* RECORD EXCERPTS
***

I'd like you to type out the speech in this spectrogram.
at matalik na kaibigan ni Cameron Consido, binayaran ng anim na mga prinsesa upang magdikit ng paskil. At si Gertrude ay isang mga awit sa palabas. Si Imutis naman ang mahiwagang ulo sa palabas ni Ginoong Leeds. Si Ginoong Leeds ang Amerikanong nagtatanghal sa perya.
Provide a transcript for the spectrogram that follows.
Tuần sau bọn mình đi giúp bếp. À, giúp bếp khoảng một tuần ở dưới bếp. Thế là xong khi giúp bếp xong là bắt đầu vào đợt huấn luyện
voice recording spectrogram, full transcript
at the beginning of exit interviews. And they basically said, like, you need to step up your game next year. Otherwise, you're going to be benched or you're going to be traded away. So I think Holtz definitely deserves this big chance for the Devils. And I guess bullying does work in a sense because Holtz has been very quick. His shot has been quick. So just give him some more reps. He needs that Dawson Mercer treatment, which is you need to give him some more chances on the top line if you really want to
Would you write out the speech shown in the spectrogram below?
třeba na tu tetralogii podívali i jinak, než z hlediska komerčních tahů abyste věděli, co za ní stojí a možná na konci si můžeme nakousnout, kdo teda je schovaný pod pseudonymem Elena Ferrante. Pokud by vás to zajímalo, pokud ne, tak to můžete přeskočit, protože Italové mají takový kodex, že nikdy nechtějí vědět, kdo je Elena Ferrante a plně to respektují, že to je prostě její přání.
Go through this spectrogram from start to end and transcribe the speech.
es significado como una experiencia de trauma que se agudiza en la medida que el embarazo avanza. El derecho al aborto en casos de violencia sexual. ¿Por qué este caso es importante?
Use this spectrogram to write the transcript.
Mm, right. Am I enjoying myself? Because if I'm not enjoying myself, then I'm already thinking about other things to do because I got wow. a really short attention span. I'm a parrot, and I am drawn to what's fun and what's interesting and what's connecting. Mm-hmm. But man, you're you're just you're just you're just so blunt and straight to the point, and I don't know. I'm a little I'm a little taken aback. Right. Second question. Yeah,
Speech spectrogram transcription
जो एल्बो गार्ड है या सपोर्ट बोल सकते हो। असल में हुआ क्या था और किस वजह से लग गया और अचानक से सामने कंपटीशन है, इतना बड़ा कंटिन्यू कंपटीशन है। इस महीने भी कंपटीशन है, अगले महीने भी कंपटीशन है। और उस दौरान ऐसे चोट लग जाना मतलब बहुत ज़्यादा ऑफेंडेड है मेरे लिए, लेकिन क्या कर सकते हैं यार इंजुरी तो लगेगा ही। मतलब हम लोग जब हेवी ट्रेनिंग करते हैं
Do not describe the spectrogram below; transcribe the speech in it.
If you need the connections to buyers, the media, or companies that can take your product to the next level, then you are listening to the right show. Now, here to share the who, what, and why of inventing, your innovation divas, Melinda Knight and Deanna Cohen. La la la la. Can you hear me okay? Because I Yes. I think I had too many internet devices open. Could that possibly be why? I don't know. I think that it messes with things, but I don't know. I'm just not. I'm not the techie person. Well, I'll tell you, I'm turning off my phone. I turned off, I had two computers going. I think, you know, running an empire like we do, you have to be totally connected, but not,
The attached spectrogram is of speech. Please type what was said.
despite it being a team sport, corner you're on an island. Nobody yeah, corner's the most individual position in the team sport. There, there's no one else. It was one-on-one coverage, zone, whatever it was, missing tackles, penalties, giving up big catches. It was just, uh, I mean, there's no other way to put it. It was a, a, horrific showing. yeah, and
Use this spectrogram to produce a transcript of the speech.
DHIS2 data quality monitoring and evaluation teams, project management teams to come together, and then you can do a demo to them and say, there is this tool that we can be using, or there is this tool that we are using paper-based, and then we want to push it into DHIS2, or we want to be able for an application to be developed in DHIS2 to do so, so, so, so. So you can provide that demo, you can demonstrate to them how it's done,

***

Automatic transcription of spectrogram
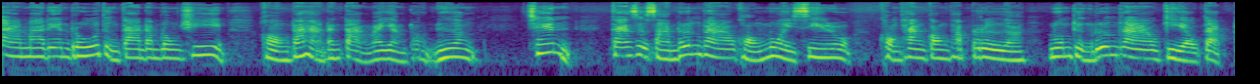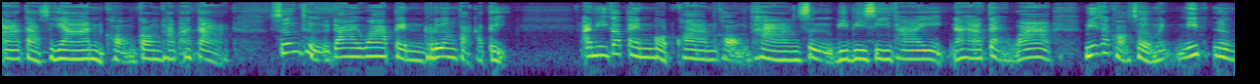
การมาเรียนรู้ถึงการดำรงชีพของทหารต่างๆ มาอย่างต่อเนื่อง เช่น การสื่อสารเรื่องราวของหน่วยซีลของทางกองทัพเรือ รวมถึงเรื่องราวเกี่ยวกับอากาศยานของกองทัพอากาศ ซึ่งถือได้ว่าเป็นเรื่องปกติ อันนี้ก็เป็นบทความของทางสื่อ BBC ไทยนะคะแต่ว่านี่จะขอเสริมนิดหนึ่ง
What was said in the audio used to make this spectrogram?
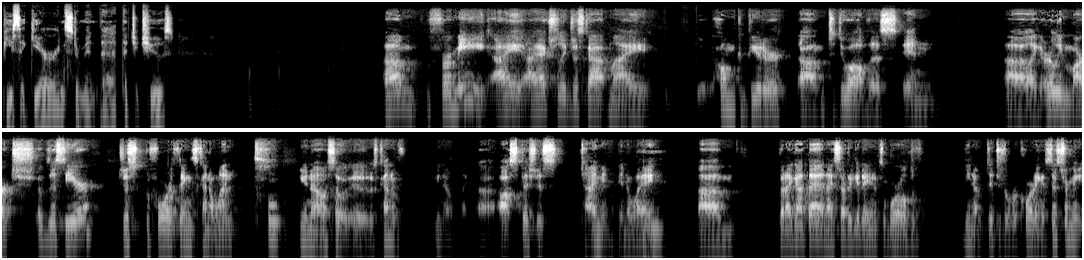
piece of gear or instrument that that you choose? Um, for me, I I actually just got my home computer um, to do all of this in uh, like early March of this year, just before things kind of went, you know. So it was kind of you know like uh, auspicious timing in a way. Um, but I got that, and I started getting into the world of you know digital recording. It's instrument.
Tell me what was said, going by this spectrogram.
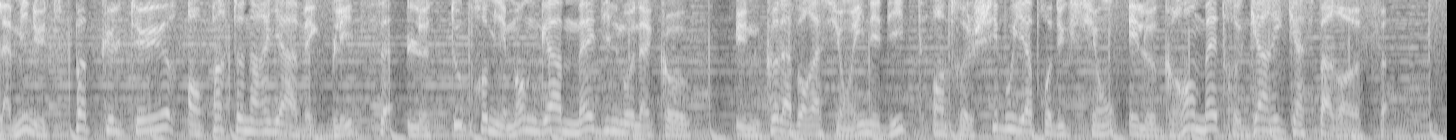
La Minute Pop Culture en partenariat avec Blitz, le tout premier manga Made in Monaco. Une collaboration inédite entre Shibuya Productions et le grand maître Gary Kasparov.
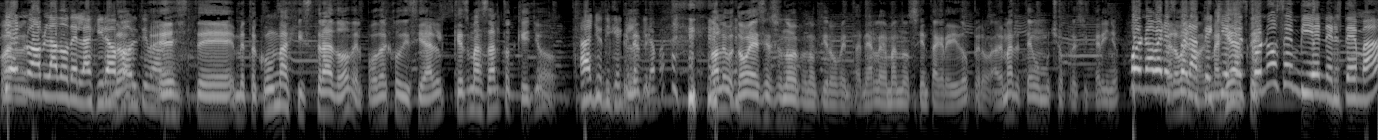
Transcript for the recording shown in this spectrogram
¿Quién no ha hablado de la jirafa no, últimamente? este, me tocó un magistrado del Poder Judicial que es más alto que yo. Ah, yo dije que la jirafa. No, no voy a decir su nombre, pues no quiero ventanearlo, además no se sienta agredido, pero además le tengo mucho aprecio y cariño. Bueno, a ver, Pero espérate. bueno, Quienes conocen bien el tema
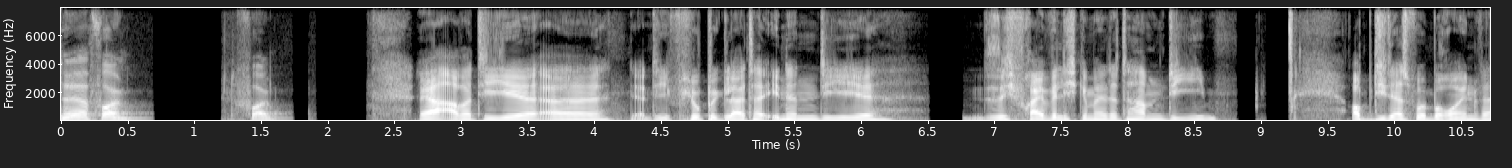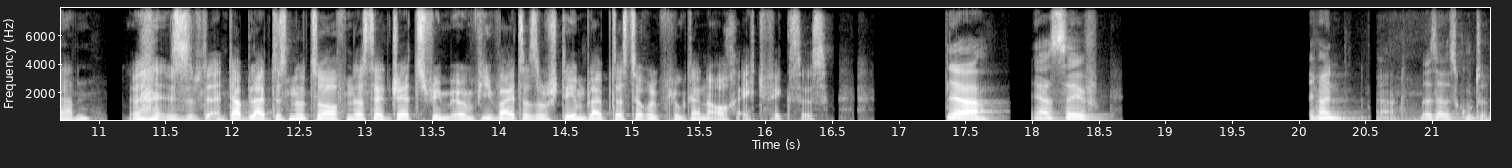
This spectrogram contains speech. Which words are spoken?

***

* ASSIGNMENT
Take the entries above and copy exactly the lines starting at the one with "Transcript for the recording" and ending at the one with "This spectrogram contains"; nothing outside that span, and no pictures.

* OUTPUT FOR THIS EXERCISE
Transcript for the recording shown in this spectrogram
¿Quién no ha hablado de la jirafa no, últimamente? este, me tocó un magistrado del Poder Judicial que es más alto que yo. Ah, yo dije que la jirafa. No, no voy a decir su nombre, pues no quiero ventanearlo, además no se sienta agredido, pero además le tengo mucho aprecio y cariño. Bueno, a ver, Pero espérate. bueno, Quienes conocen bien el tema
This spectrogram contains speech. Which words are spoken?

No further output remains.